◆ **What needs to be done**: This exercise calls for all the entries that follow to be set down exactly, without their images.
Given entries: Begin
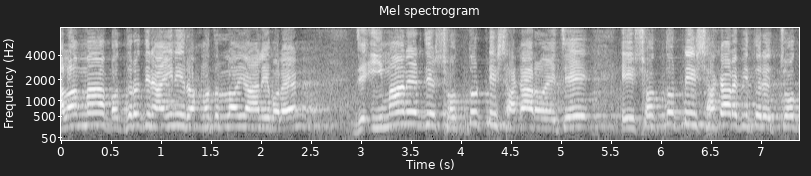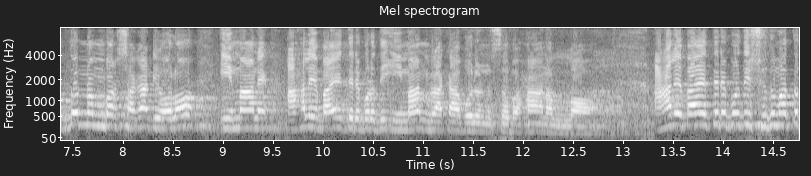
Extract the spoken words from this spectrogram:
আলাম্মা বদরুদ্দিন আইনি রহমতুল্লাহ আলী বলেন যে ইমানের যে সত্তরটি শাখা রয়েছে, এই সত্তরটি শাখার ভিতরে চোদ্দ নম্বর শাখাটি হলো ইমান আহলে বায়েতের প্রতি ইমান রাখা বলুন সুবহান আল্লাহ আহলে বায়েতের প্রতি শুধুমাত্র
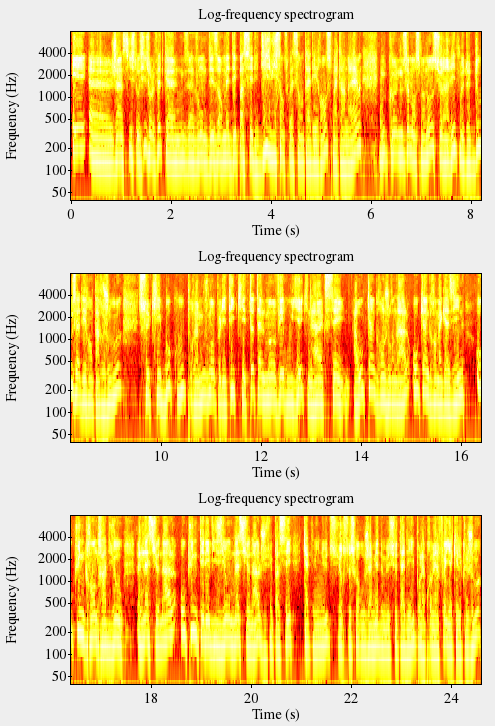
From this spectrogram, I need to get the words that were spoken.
Et euh, j'insiste aussi sur le fait que nous avons désormais dépassé les 1860 adhérents ce matin même. Nous, nous sommes en ce moment sur un rythme de 12 adhérents par jour, ce qui est beaucoup pour un mouvement politique qui est totalement verrouillé, qui n'a accès à aucun grand journal, aucun grand magazine, aucune grande radio nationale, aucune télévision nationale. Je suis passé quatre minutes sur Ce soir ou jamais de Monsieur Tadei pour la première fois il y a quelques jours,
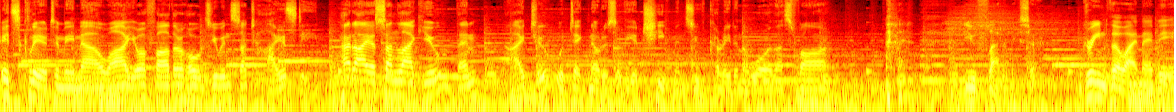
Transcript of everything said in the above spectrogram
It's clear to me now why your father holds you in such high esteem. Had I a son like you, then I too would take notice of the achievements you've curried in the war thus far. you flatter me, sir. Green though I may be,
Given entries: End
◆ **Written answer**:
Extract the spoken words from this spectrogram:
আলাম্মা বদরুদ্দিন আইনি রহমতুল্লাহ আলী বলেন যে ইমানের যে সত্তরটি শাখা রয়েছে, এই সত্তরটি শাখার ভিতরে চোদ্দ নম্বর শাখাটি হলো ইমান আহলে বায়েতের প্রতি ইমান রাখা বলুন সুবহান আল্লাহ আহলে বায়েতের প্রতি শুধুমাত্র
From this spectrogram, I need to get the words that were spoken.
Et euh, j'insiste aussi sur le fait que nous avons désormais dépassé les 1860 adhérents ce matin même. Nous, nous sommes en ce moment sur un rythme de 12 adhérents par jour, ce qui est beaucoup pour un mouvement politique qui est totalement verrouillé, qui n'a accès à aucun grand journal, aucun grand magazine, aucune grande radio nationale, aucune télévision nationale. Je suis passé quatre minutes sur Ce soir ou jamais de Monsieur Tadei pour la première fois il y a quelques jours,
Transcript of everything said in the above spectrogram
It's clear to me now why your father holds you in such high esteem. Had I a son like you, then I too would take notice of the achievements you've curried in the war thus far. you flatter me, sir. Green though I may be,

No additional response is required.